Segment Open

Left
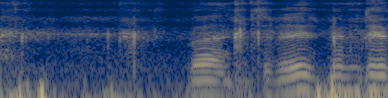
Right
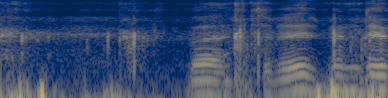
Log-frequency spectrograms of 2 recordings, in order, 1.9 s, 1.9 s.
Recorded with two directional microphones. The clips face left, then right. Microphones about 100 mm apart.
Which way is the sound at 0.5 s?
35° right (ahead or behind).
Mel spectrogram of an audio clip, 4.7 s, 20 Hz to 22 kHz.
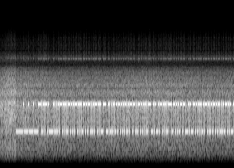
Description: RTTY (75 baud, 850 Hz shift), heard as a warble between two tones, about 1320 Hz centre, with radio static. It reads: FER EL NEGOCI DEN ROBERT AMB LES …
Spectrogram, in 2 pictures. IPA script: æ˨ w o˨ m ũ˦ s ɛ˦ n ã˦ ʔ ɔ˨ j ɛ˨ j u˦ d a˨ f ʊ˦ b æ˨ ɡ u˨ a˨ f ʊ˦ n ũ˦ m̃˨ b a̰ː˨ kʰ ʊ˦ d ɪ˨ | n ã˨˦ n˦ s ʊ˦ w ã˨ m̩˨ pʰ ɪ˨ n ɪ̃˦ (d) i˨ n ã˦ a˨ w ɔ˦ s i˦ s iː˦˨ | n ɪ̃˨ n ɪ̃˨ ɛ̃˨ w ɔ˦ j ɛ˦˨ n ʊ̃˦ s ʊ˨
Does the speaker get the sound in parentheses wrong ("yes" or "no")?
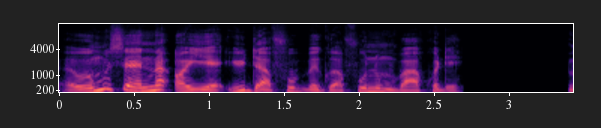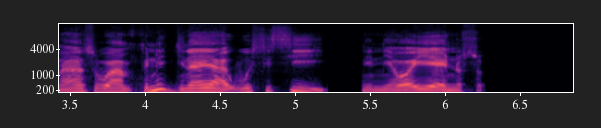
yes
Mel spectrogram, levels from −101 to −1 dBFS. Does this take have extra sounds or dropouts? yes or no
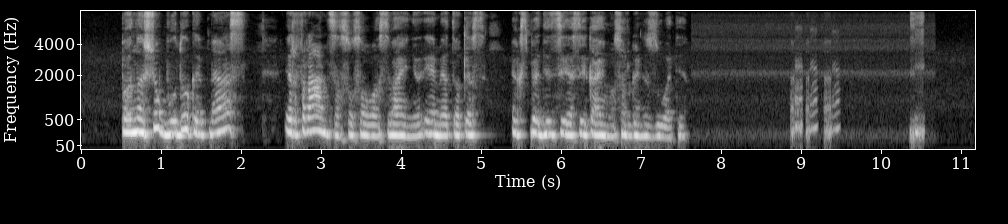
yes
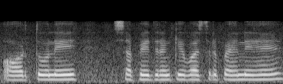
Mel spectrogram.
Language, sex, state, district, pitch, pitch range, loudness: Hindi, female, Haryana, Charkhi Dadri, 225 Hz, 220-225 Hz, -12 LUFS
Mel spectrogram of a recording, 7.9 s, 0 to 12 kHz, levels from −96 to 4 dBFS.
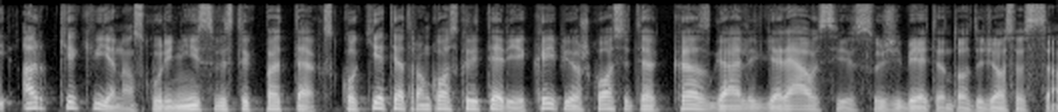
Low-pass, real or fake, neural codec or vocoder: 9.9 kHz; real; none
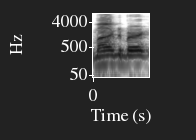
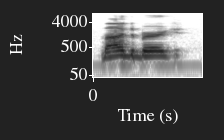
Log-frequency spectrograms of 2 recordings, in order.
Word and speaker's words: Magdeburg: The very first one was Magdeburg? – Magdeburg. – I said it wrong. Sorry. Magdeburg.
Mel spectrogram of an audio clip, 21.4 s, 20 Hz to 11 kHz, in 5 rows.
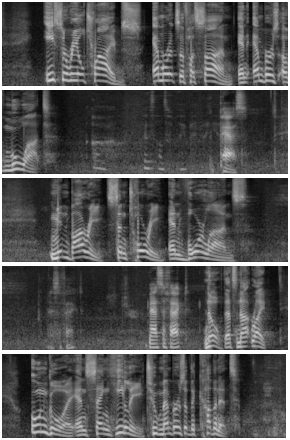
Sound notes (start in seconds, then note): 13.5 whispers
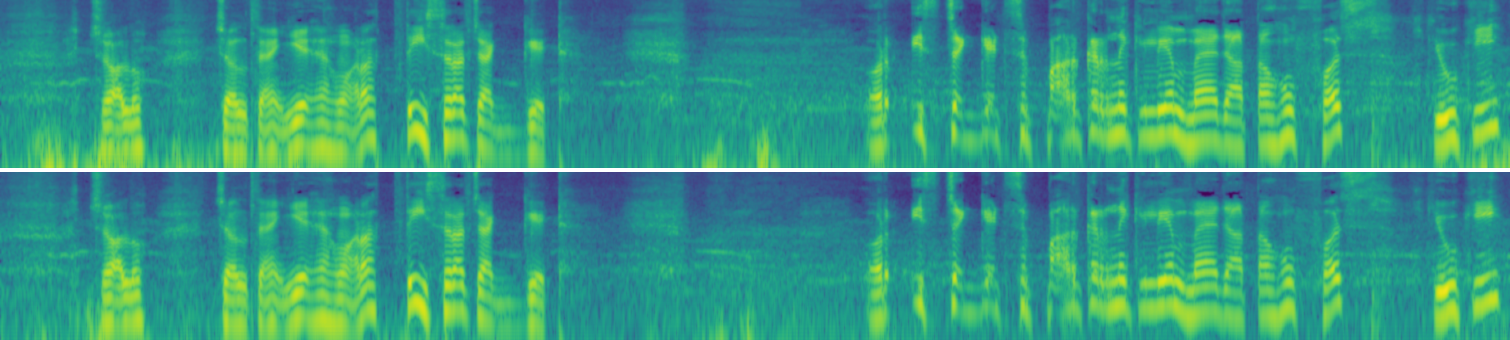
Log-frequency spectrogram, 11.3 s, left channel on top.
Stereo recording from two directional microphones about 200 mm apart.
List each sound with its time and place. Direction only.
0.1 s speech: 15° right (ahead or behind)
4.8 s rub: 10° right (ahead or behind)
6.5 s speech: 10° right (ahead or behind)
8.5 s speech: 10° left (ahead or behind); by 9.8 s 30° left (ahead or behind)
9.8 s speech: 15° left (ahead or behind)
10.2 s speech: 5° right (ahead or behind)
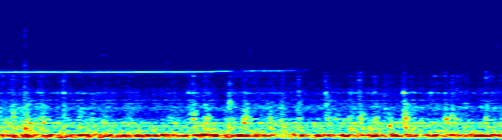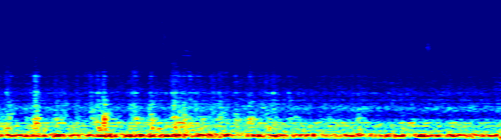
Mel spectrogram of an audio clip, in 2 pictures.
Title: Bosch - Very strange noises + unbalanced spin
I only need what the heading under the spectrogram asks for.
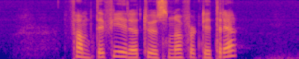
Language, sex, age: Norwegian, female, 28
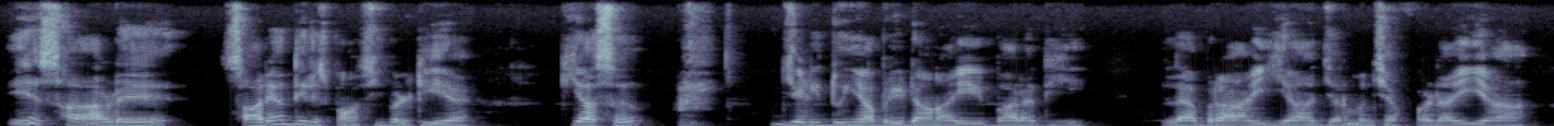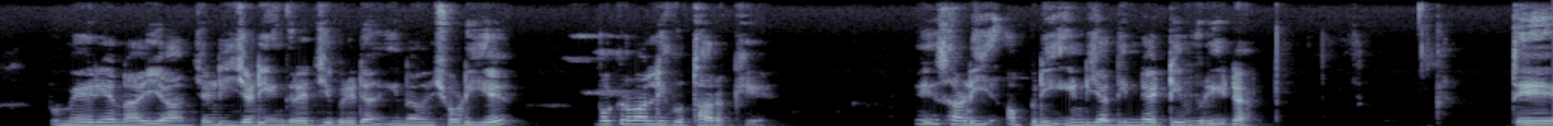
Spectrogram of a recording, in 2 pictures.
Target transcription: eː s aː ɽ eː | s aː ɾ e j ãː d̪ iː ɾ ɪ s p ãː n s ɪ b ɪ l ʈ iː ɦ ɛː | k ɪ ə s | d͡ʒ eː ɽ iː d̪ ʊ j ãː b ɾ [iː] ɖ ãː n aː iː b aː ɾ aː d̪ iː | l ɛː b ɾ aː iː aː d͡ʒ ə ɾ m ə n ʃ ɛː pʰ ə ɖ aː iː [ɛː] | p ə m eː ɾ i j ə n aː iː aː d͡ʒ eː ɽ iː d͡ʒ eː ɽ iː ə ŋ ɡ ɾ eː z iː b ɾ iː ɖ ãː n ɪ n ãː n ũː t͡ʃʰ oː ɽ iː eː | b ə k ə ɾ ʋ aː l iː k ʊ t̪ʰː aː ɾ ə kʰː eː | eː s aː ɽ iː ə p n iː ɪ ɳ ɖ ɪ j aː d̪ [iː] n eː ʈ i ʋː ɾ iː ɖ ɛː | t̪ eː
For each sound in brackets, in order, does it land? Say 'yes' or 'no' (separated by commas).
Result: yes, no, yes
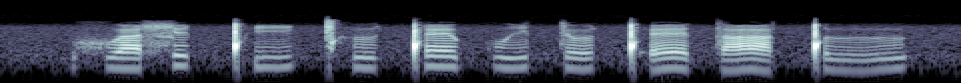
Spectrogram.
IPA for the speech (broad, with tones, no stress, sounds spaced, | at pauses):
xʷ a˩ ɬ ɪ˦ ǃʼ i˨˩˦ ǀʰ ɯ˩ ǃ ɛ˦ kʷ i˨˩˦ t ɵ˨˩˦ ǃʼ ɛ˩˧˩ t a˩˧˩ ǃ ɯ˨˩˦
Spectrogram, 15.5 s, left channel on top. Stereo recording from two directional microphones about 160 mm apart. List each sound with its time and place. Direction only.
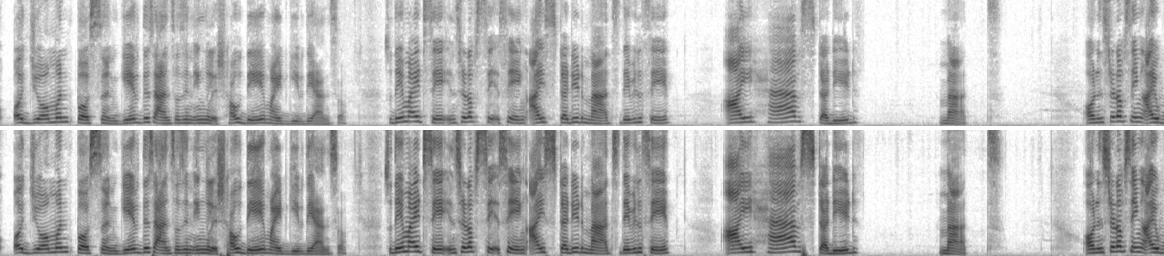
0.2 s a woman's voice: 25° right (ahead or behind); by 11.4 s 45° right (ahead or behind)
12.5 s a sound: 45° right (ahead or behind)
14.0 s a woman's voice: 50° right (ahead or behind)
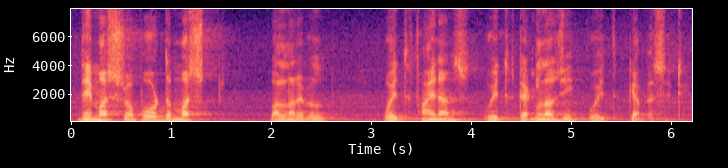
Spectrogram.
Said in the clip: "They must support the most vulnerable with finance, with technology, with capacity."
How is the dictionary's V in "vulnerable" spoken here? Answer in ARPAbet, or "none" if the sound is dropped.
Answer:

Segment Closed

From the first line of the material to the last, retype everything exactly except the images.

Left
Right
Log-frequency spectrograms of 2 recordings, in order, 1.9 s, 1.9 s.
Recorded with two directional microphones. The clips face left, then right. Microphones about 100 mm apart.
Which way is the sound at 0.5 s?
35° right (ahead or behind).
Mel spectrogram of an audio clip, 4.7 s, 20 Hz to 22 kHz.
Description: RTTY (75 baud, 850 Hz shift), heard as a warble between two tones, about 1320 Hz centre, with radio static. It reads: FER EL NEGOCI DEN ROBERT AMB LES …
Spectrogram, in 2 pictures. IPA script: æ˨ w o˨ m ũ˦ s ɛ˦ n ã˦ ʔ ɔ˨ j ɛ˨ j u˦ d a˨ f ʊ˦ b æ˨ ɡ u˨ a˨ f ʊ˦ n ũ˦ m̃˨ b a̰ː˨ kʰ ʊ˦ d ɪ˨ | n ã˨˦ n˦ s ʊ˦ w ã˨ m̩˨ pʰ ɪ˨ n ɪ̃˦ (d) i˨ n ã˦ a˨ w ɔ˦ s i˦ s iː˦˨ | n ɪ̃˨ n ɪ̃˨ ɛ̃˨ w ɔ˦ j ɛ˦˨ n ʊ̃˦ s ʊ˨
Does the speaker get the sound in parentheses wrong ("yes" or "no")?
yes
Mel spectrogram, levels from −101 to −1 dBFS. Does this take have extra sounds or dropouts? yes or no
yes
Mel spectrogram.
Language, sex, state, district, pitch, pitch range, loudness: Hindi, female, Haryana, Charkhi Dadri, 225 Hz, 220-225 Hz, -12 LUFS
Mel spectrogram of a recording, 7.9 s, 0 to 12 kHz, levels from −96 to 4 dBFS.
Low-pass, real or fake, neural codec or vocoder: 9.9 kHz; real; none
Log-frequency spectrograms of 2 recordings, in order.
Word and speaker's words: Magdeburg: The very first one was Magdeburg? – Magdeburg. – I said it wrong. Sorry. Magdeburg.
Mel spectrogram of an audio clip, 21.4 s, 20 Hz to 11 kHz, in 5 rows.
Sound notes (start in seconds, then note): 13.5 whispers
Log-frequency spectrogram, 11.3 s, left channel on top.
Stereo recording from two directional microphones about 200 mm apart.
List each sound with its time and place. Direction only.
0.1 s speech: 15° right (ahead or behind)
4.8 s rub: 10° right (ahead or behind)
6.5 s speech: 10° right (ahead or behind)
8.5 s speech: 10° left (ahead or behind); by 9.8 s 30° left (ahead or behind)
9.8 s speech: 15° left (ahead or behind)
10.2 s speech: 5° right (ahead or behind)
Mel spectrogram of an audio clip, in 2 pictures.
Title: Bosch - Very strange noises + unbalanced spin
I only need what the heading under the spectrogram asks for.
Language, sex, age: Norwegian, female, 28
Spectrogram of a recording, in 2 pictures.
Target transcription: eː s aː ɽ eː | s aː ɾ e j ãː d̪ iː ɾ ɪ s p ãː n s ɪ b ɪ l ʈ iː ɦ ɛː | k ɪ ə s | d͡ʒ eː ɽ iː d̪ ʊ j ãː b ɾ [iː] ɖ ãː n aː iː b aː ɾ aː d̪ iː | l ɛː b ɾ aː iː aː d͡ʒ ə ɾ m ə n ʃ ɛː pʰ ə ɖ aː iː [ɛː] | p ə m eː ɾ i j ə n aː iː aː d͡ʒ eː ɽ iː d͡ʒ eː ɽ iː ə ŋ ɡ ɾ eː z iː b ɾ iː ɖ ãː n ɪ n ãː n ũː t͡ʃʰ oː ɽ iː eː | b ə k ə ɾ ʋ aː l iː k ʊ t̪ʰː aː ɾ ə kʰː eː | eː s aː ɽ iː ə p n iː ɪ ɳ ɖ ɪ j aː d̪ [iː] n eː ʈ i ʋː ɾ iː ɖ ɛː | t̪ eː
For each sound in brackets, in order, does it land? Say 'yes' or 'no' (separated by commas).
Result: yes, no, yes
Spectrogram.
IPA for the speech (broad, with tones, no stress, sounds spaced, | at pauses):
xʷ a˩ ɬ ɪ˦ ǃʼ i˨˩˦ ǀʰ ɯ˩ ǃ ɛ˦ kʷ i˨˩˦ t ɵ˨˩˦ ǃʼ ɛ˩˧˩ t a˩˧˩ ǃ ɯ˨˩˦
Spectrogram, 15.5 s, left channel on top. Stereo recording from two directional microphones about 160 mm apart. List each sound with its time and place. Direction only.
0.2 s a woman's voice: 25° right (ahead or behind); by 11.4 s 45° right (ahead or behind)
12.5 s a sound: 45° right (ahead or behind)
14.0 s a woman's voice: 50° right (ahead or behind)
Spectrogram.
Said in the clip: "They must support the most vulnerable with finance, with technology, with capacity."
How is the dictionary's V in "vulnerable" spoken here? Answer in ARPAbet, or "none" if the sound is dropped.
Answer:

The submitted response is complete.